  • Organized Local JS Meetup - Along with a team of other organizers, I helped organize speakers and fill in for missing speakers at Nash.js. I gave talks covering rendering engine performance, API design using GraphQL/JSON:API, and more.
  • Designed, Taught, and Led In-Person Workshops - For EmberConf 2019, I designed and taught a workshop on modernizing Ember.js applications to the latest code standards and major release. Attendees included developers from LinkedIn, Apple, Square, and other companies worldwide.
  • Created EmberGrep Screencast Courses and Videos - From 2014 to 2016, I built a set of courses on Ember.js, CSS, and front-end development. These courses were exciting to develop as I was able to teach bleeding-edge JS tooling quickly and effectively. Embercasts was self-produced, designed, recorded, edited, published and supported.
  • Designed, Recorded, and Developed Embercasts Courses - In 2017, I worked with Erik Bryn, who funded and reviewed my custom curriculum for six different courses covering JavaScript, Ember.js, styling with SCSS, and various server-side API languages/frameworks (Rails, Node.js with Koa, .NET Core, and Elixir with Phoenix). I also worked with the team to build and maintain the online learning platform, including team licensing and progress saving.

A Love For Open Source and Developer Tooling

  • Worked on Ember Learning Team - Along with the Ember Learning Team, I helped write, review, and advise on updates to guide changes with the release of the Ember Octane edition. I worked on improving the accessibility and readability for developers of all experience levels and specifically focused on making the guides approachable for those more familiar with React or Vue.

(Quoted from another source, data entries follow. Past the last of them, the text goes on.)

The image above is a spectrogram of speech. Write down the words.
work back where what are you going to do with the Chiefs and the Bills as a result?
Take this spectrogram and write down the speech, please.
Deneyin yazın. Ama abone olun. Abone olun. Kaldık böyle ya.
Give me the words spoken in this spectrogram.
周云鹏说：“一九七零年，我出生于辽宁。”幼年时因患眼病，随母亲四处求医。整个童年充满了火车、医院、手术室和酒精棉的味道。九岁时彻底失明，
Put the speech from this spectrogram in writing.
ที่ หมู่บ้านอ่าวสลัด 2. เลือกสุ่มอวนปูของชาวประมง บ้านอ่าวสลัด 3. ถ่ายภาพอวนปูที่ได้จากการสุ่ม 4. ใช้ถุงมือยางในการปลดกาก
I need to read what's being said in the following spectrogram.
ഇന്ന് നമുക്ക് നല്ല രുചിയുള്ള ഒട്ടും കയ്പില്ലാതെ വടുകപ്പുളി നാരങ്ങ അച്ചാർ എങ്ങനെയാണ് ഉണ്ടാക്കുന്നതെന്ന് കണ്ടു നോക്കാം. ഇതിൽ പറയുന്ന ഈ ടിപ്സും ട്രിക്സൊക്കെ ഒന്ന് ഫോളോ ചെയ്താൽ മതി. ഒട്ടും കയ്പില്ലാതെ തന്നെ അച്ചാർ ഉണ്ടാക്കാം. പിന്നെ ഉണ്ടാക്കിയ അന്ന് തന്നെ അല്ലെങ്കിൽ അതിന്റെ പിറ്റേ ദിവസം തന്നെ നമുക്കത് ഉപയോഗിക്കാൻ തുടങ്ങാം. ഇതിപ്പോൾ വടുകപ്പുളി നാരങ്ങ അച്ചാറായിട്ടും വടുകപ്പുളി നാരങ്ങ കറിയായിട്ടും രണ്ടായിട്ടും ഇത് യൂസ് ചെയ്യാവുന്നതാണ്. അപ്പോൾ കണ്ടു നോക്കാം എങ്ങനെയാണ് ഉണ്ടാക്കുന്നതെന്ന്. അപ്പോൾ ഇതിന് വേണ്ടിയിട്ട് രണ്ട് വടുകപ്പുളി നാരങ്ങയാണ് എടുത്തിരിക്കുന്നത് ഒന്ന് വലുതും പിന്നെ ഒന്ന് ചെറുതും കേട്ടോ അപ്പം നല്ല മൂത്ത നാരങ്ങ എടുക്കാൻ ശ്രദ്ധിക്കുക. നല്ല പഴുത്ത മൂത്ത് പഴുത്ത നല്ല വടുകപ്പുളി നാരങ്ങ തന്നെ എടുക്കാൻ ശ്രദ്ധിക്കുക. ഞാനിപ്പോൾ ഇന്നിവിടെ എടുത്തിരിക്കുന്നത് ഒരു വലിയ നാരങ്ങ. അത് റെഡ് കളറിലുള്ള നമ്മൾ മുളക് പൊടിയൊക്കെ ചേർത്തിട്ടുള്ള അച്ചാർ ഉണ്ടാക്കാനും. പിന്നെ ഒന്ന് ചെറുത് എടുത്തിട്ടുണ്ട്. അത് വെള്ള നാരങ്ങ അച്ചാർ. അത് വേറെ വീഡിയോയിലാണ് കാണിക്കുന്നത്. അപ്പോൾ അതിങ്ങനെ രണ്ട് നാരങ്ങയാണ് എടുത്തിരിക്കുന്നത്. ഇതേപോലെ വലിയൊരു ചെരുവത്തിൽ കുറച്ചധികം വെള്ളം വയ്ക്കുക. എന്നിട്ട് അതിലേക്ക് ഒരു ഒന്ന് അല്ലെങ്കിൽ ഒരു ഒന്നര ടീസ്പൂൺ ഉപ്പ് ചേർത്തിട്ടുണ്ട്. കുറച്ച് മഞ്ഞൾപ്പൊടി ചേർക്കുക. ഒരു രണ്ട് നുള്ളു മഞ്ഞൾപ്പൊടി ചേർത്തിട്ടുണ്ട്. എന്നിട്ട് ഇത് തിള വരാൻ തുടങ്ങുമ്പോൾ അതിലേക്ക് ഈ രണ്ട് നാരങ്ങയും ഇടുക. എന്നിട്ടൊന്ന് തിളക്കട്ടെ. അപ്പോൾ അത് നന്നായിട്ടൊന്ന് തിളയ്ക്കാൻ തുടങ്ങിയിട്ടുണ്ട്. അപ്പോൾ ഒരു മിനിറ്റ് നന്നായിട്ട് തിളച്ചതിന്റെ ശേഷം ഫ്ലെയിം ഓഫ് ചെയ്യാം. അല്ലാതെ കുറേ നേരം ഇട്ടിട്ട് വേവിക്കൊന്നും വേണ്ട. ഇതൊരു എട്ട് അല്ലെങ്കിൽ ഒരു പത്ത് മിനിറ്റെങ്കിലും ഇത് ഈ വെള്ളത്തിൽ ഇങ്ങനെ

  • Designed and contributed build tooling For Ember Guides and Empress Blog - To deploy the Ember Octane guides, I helped develop build tooling to move the guides from a set of confusing build transformations to a regular Ember application and set of markdown files: unlocking guide contribution to more of the Ember.js community and speeding up deploy times. (psst. Empress drives my site here too)
  • Advised JSON:API spec team, jsonapi.net core, and Kurier.js projects - To aid with the public API design and user-friendliness/documentation, I worked with the JSON:API spec team on the operation specification and communication. Along with the spec feedback, I co-developed early iterations of Kurier.js (a Typescript implementation of the JSON:API spec) and helped design and paired with the project maintainer to improve operation transactions and access control.

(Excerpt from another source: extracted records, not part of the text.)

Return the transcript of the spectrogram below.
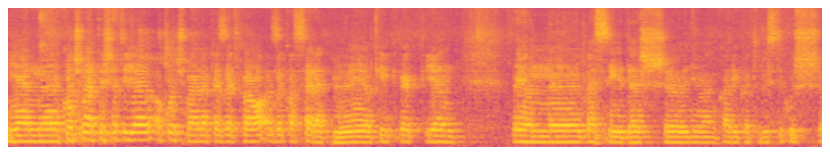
ilyen kocsmát, és hát ugye a kocsmának ezek a, ezek a szereplői, akik ilyen nagyon beszédes, nyilván karikaturisztikus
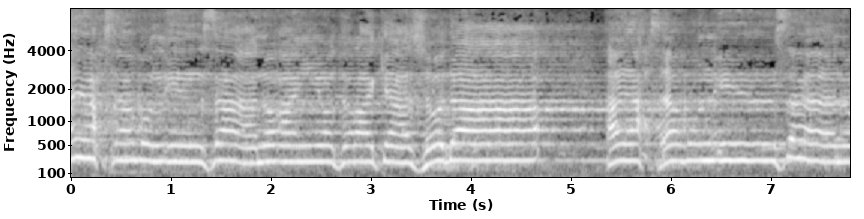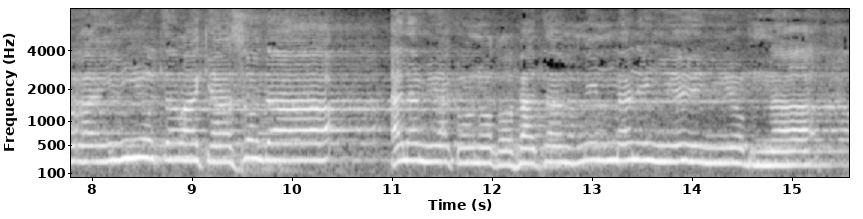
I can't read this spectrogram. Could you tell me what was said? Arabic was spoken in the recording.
أيحسب الإنسان أن يترك سدى؟ أيحسب الإنسان أن يترك سدى؟ ألم يكن نطفة من مني يبنى؟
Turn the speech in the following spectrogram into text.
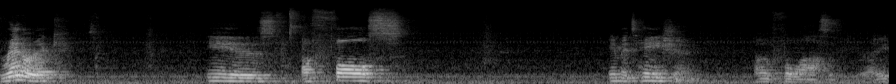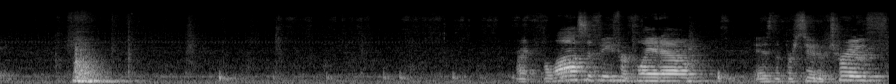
rhetoric is a false imitation of philosophy, right? Right, philosophy for Plato is the pursuit of truth.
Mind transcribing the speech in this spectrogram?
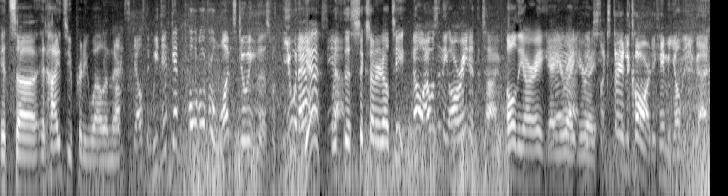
It's uh, it hides you pretty well in there. I'm stealthy. We did get pulled over once doing this with you and Alex. Yeah, Alex. with the 600 LT. No, I was in the R8 at the time. Oh, the R8. Yeah, you're right. You're They right. Just like stay in the car. They came and yelled at you guys.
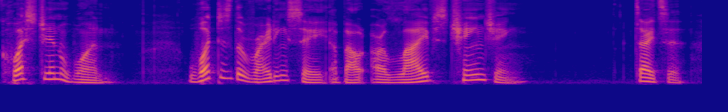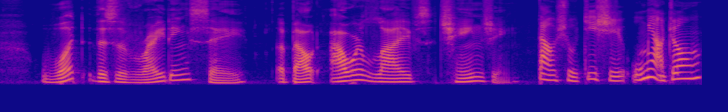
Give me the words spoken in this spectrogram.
Question one. What does the writing say about our lives changing? 再次, what does the writing say about our lives changing? 倒数计时五秒钟。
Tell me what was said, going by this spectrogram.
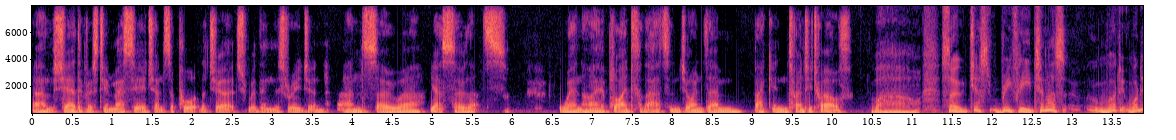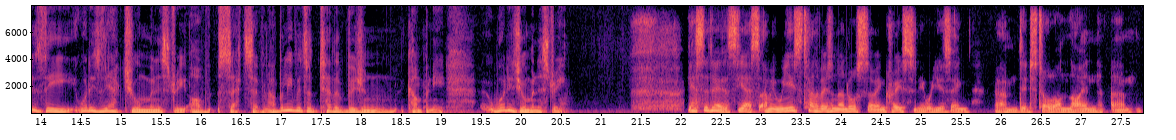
um, share the Christian message and support the church within this region. And so, uh, yes, yeah, so that's when I applied for that and joined them back in 2012. Wow. So just briefly tell us what what is the what is the actual ministry of Sat7? I believe it's a television company. What is your ministry? Yes, it is. Yes, I mean we use television, and also increasingly we're using um, digital online um,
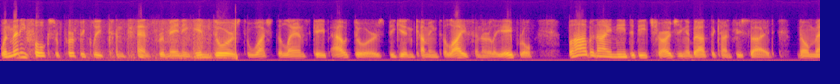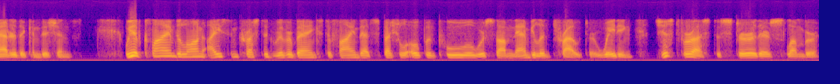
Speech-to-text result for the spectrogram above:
When many folks are perfectly content remaining indoors to watch the landscape outdoors begin coming to life in early April, Bob and I need to be charging about the countryside, no matter the conditions. We have climbed along ice encrusted riverbanks to find that special open pool where somnambulant trout are waiting just for us to stir their slumber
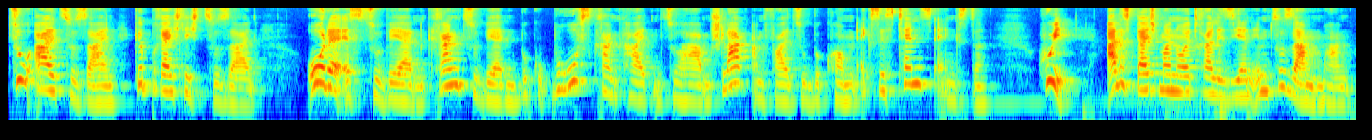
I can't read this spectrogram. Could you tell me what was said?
Zu alt zu sein, gebrechlich zu sein oder es zu werden, krank zu werden, Berufskrankheiten zu haben, Schlaganfall zu bekommen, Existenzängste. Hui, alles gleich mal neutralisieren im Zusammenhang.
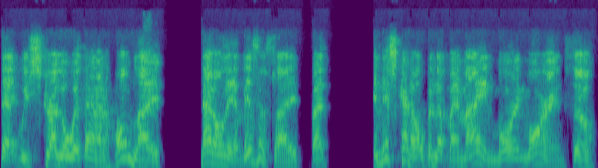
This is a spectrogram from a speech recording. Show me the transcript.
that we struggle with on a home life, not only a business life, but and this kind of opened up my mind more and more. And so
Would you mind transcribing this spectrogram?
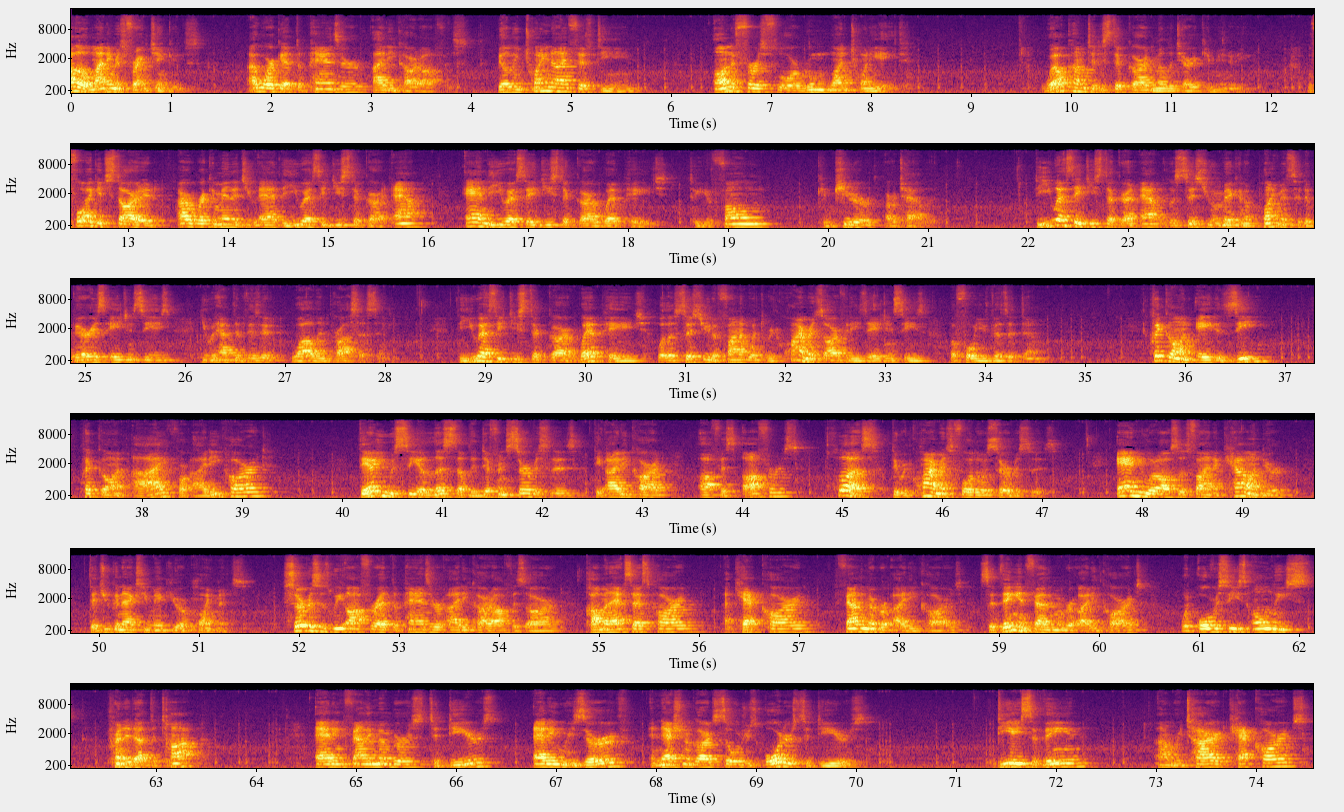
Hello, my name is Frank Jenkins. I work at the Panzer ID card office, building 2915, on the first floor, room 128. Welcome to the Stuttgart military community. Before I get started, I recommend that you add the USAG Stuttgart app and the USAG Stuttgart webpage to your phone, computer, or tablet. The USAG Stuttgart app will assist you in making appointments to the various agencies you would have to visit while in processing. The USAG Stuttgart webpage will assist you to find out what the requirements are for these agencies before you visit them. Click on A to Z, click on I for ID card. There you will see a list of the different services the ID card office offers, plus the requirements for those services. And you will also find a calendar that you can actually make your appointments. Services we offer at the Panzer ID card office are Common Access Card, a CAC card, family member ID cards, civilian family member ID cards with overseas only printed at the top, adding family members to DEERS, adding reserve and National Guard soldiers orders to DEERS, DA civilian, um, retired CAC cards,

  • Published and maintained Node/Ember Project and Package Deprecation Tooling - Maintaining project deprecations and knowing what packages, warnings, or lint errors to try and tackle first can be overwhelming. I have built a set of various NPM packages including ember-pod-workflow-cli and ember-project-deprecation-dashboard: a set of CLI and CI tools that guide developers through codemods, identifying manual deprecation warnings, and addressing lint/build warnings by breaking the problem into module aware (and import/usage aware chunks) allowing teams to identify and tackle the most important modules first. Click here to see the latest output of the pod deprecation dashboard for my project with N2Retail.
  • Developed build tooling starter kit for new developers - While teaching at The Iron Yard and conducting workshops, I developed a quick build tooling setup that let developers use ES6 modules, node_module imports, and SCSS precompilation, predating the existence of Bundlr or Vite. This tool helped students and teams quickly write production-level modern JavaScript without learning or maintaining Webpack configs.